If you are looking for an answer to the question What is Artificial Intelligence? and you only have a minute, then here's the definition the Association for the Advancement of Artificial Intelligence offers on its home page: "the scientific understanding of the mechanisms underlying thought and intelligent behavior and their embodiment in machines."
However, if you are fortunate enough to have more than a minute, then please get ready to embark upon an exciting journey exploring AI (but beware, it could last a lifetime) …
Taking on the challenges head-on that stand in the way of their low-code platforms growing, Microsoft's series of new product announcements this week at Build 2022 gives organizations new options for achieving low-code development goals. Microsoft's series of low-code announcements made this week include Power Pages, the latest Microsoft Power Platform addition for creating integrated, scalable and secure websites. Lured by the promises of democratizing app development with visual, declarative, drag and drop interfaces often bundled with enterprise-wide platforms like Microsoft, Salesforce, ServiceNow and others, enterprises have been quick to jump in and experiment. They're learning that support for a low-code platform can get expensive fast once app development moves from small department coding projects to larger-scale, enterprise-wide apps. Low-code platforms' hidden costs include limited process workflow support that further adds to the challenge of scaling them enterprise-wide.
Using machine learning along with data from wave tank experiments, MIT engineers have found a way to model how waves break. "With this, you could simulate waves to help design structures better, more efficiently, and without huge safety factors," says Themis Sapsis. The new model's predictions should help researchers improve ocean climate simulations and hone the design of offshore structures. Waves break once they swell to a critical height, before cresting and crashing into a shower of droplets and bubbles. These waves can be as big as a surfer's point break and as small as a gentle ripple rolling to shore.
In this technologically advanced era, the demand for machine learning experts is growing rapidly as industrialists have already started using this technology for different purposes. As there is a skill shortage in this field, several job opportunities exist. It is a complex technical process that teaches computers to learn from data without being explicitly programmed. This technology also teaches computers to analyze data and get the work done without any human involvement. Though the technology is not new, people are adopting this technology nowadays. Let's know about modern-day applications of machine learning.

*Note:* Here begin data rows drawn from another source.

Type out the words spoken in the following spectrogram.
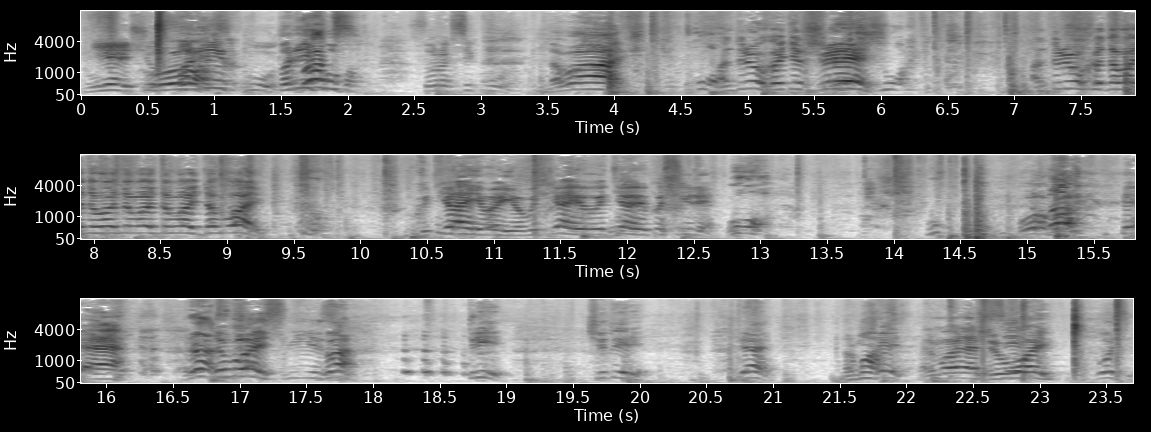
Не, еще О! 40 секунд. Парик! 40 секунд. Давай! Андрюха, держись! Андрюха, давай, давай, давай, давай, давай! Вытягивай ее, вытягивай, вытягивай по силе! Опа! Э, Раз, Давай снизу! два, три, четыре, пять, Нормально. шесть, Нормально, живой! восемь.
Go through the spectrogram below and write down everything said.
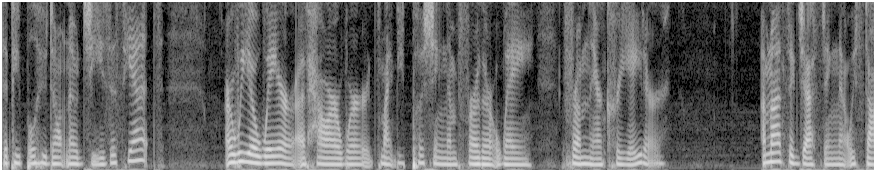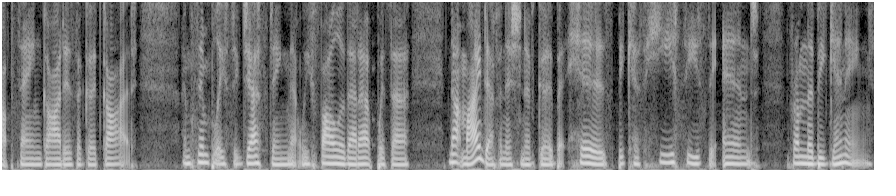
the people who don't know Jesus yet? Are we aware of how our words might be pushing them further away from their Creator? I'm not suggesting that we stop saying God is a good God. I'm simply suggesting that we follow that up with a not my definition of good, but his, because he sees the end from the beginning.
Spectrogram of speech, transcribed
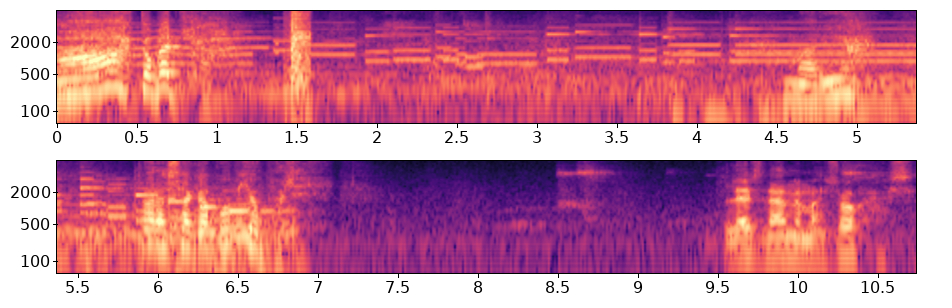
Α, το πέτυχα. Μαρία, τώρα σε αγαπώ πιο πολύ. Λες να είμαι μαζόχας.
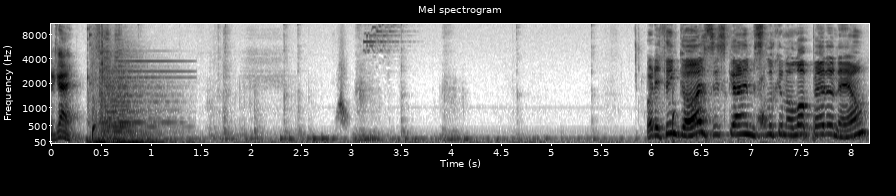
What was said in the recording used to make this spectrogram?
Okay. What do you think, guys? This game's looking a lot better now.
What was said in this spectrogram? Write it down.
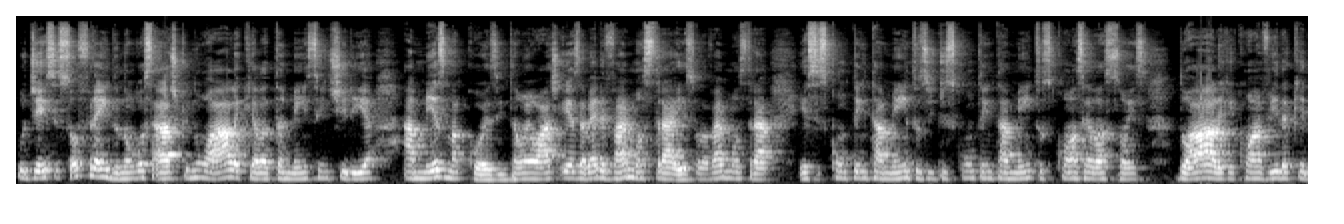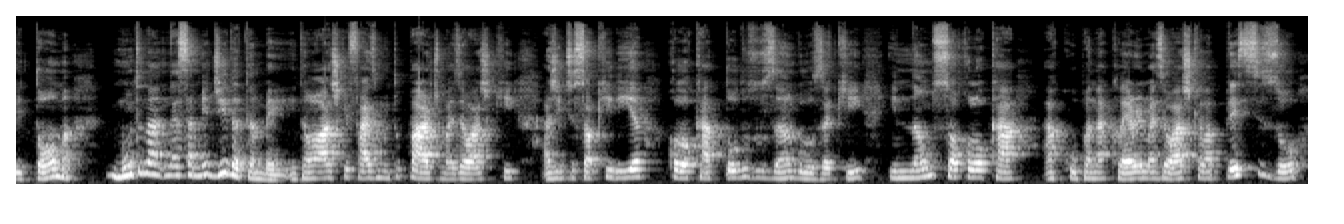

Researchers from Swinburne University of Technology have developed a robotic prototype designed to help staff automate the processing of blood donation packs. Currently, processing blood donation is a largely manual task, according to Swinburne. The university explained the process involves separating whole blood donations into its cellular components via centrifugation, a mechanical method that involves spinning each blood pack in a solution in a centrifuge rotor at high speed. To do this, the blood pack needs to be folded in a particular way to ensure there is no bacterial contamination, which can still carry risk due to human error. "Damaged or torn packs not only lead to the loss of a precious donation, but also disrupt production and expose staff to potentially hazardous biological materials. Even subtle non-conformities can occur and build over time, leading to quality deviations," the university said.
Amazon's household robot is exactly what I expected, but it's not what I wanted and it definitely isn't what anyone asked for. Instead of a multitasking mimicry of me that can empty the dishwasher, pick up my kids' shoes, feed the dog, and clean the house, Amazon's first attempt at a home bot is simply a souped-up Echo Show on wheels. It also has two cameras that it uses to find people and places in your home to deliver items, reminders, or timers. It can act as a security guard and patrol your home when paired with a Ring subscription, and it can fart and burp. In short, the Astro does everything Amazon's smart home products and services already do -- only on wheels. But the Astro is a robot. And that part is really cool.
Today, cybersecurity is in a state of continuous growth and improvement. In this on-demand webinar, learn how two organizations use a continuous AI feedback loop to identify vulnerabilities, harden defenses and improve the outcomes of their cybersecurity programs. The security risk landscape is in tremendous flux, and the traditional on-premises approach to cybersecurity is no longer enough. Remote work has become the norm, and outside the office walls, employees are letting down their personal security defenses. Cyber risks introduced by the supply chain via third parties are still a major vulnerability, so organizations need to think about not only their defenses but those of their suppliers to protect their priority assets and information from infiltration and exploitation.
The Sensors Division focuses on advanced sensor system technology, from airborne and surface-based radar and electronic warfare to underwater acoustics, EO/IR and hyperspectral imaging. This position is with the Electronic Warfare and Novel Capabilities Group in the STR Sensors Division. We focus on technology development for advanced sensor systems, in the areas of airborne/surface-based radar, electronic warfare, data communications, and hyperspectral imaging. We develop algorithmic and hardware components, conduct experiment campaigns, and prototype systems. Design, build, and test roles within the Group include RF analog/digital hardware, advanced electronic warfare algorithms and techniques, signal processing and machine learning algorithms, cognitive electronic warfare applications, tracking/fusion, and real-time embedded processor implementation.